[Start of Attachment]

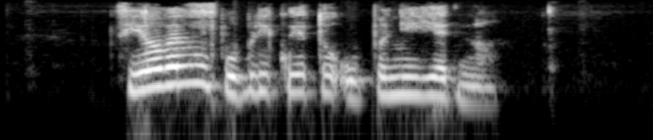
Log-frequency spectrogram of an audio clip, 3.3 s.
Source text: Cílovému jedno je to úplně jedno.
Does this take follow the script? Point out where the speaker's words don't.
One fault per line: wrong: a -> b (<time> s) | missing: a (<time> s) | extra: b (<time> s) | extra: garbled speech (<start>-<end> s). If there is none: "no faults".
wrong: jedno -> publiku (1.1 s)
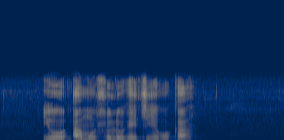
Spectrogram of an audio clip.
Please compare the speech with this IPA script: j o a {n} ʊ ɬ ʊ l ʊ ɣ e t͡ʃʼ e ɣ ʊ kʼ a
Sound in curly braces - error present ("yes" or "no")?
yes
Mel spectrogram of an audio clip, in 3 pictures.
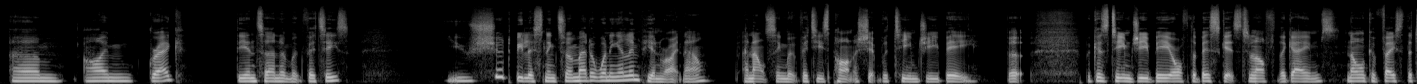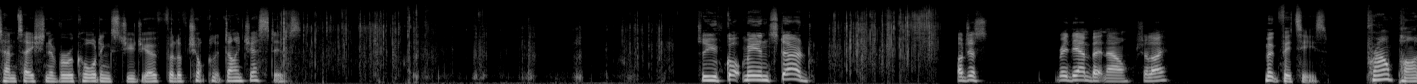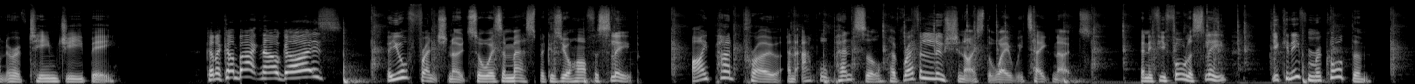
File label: Commercial Reel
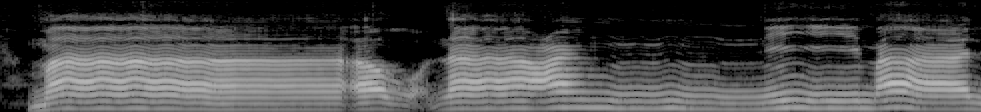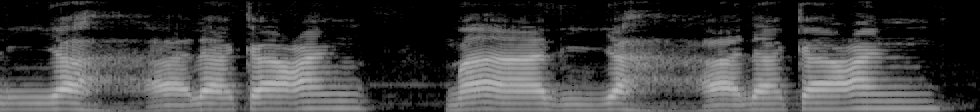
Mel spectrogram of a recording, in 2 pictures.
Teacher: Idgham lah sebab ha jumpa ha. Jadi idgham mutamasilain. Masukkan ha tu.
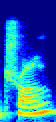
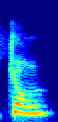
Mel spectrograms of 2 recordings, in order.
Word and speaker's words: Trung: show they call me trung so the vietnamese pronunciation is chong i had no idea until i moved to vietnam 25.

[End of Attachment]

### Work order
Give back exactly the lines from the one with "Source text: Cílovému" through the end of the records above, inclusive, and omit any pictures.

### Problem solution
Source text: Cílovému jedno je to úplně jedno.
Does this take follow the script? Point out where the speaker's words don't.
One fault per line: wrong: a -> b (<time> s) | missing: a (<time> s) | extra: b (<time> s) | extra: garbled speech (<start>-<end> s). If there is none: "no faults".
wrong: jedno -> publiku (1.1 s)
Spectrogram of an audio clip.
Please compare the speech with this IPA script: j o a {n} ʊ ɬ ʊ l ʊ ɣ e t͡ʃʼ e ɣ ʊ kʼ a
Sound in curly braces - error present ("yes" or "no")?
yes
Mel spectrogram of an audio clip, in 3 pictures.
File label: Commercial Reel
Mel spectrogram of a recording, in 2 pictures.
Teacher: Idgham lah sebab ha jumpa ha. Jadi idgham mutamasilain. Masukkan ha tu.
Mel spectrograms of 2 recordings, in order.
Word and speaker's words: Trung: show they call me trung so the vietnamese pronunciation is chong i had no idea until i moved to vietnam 25.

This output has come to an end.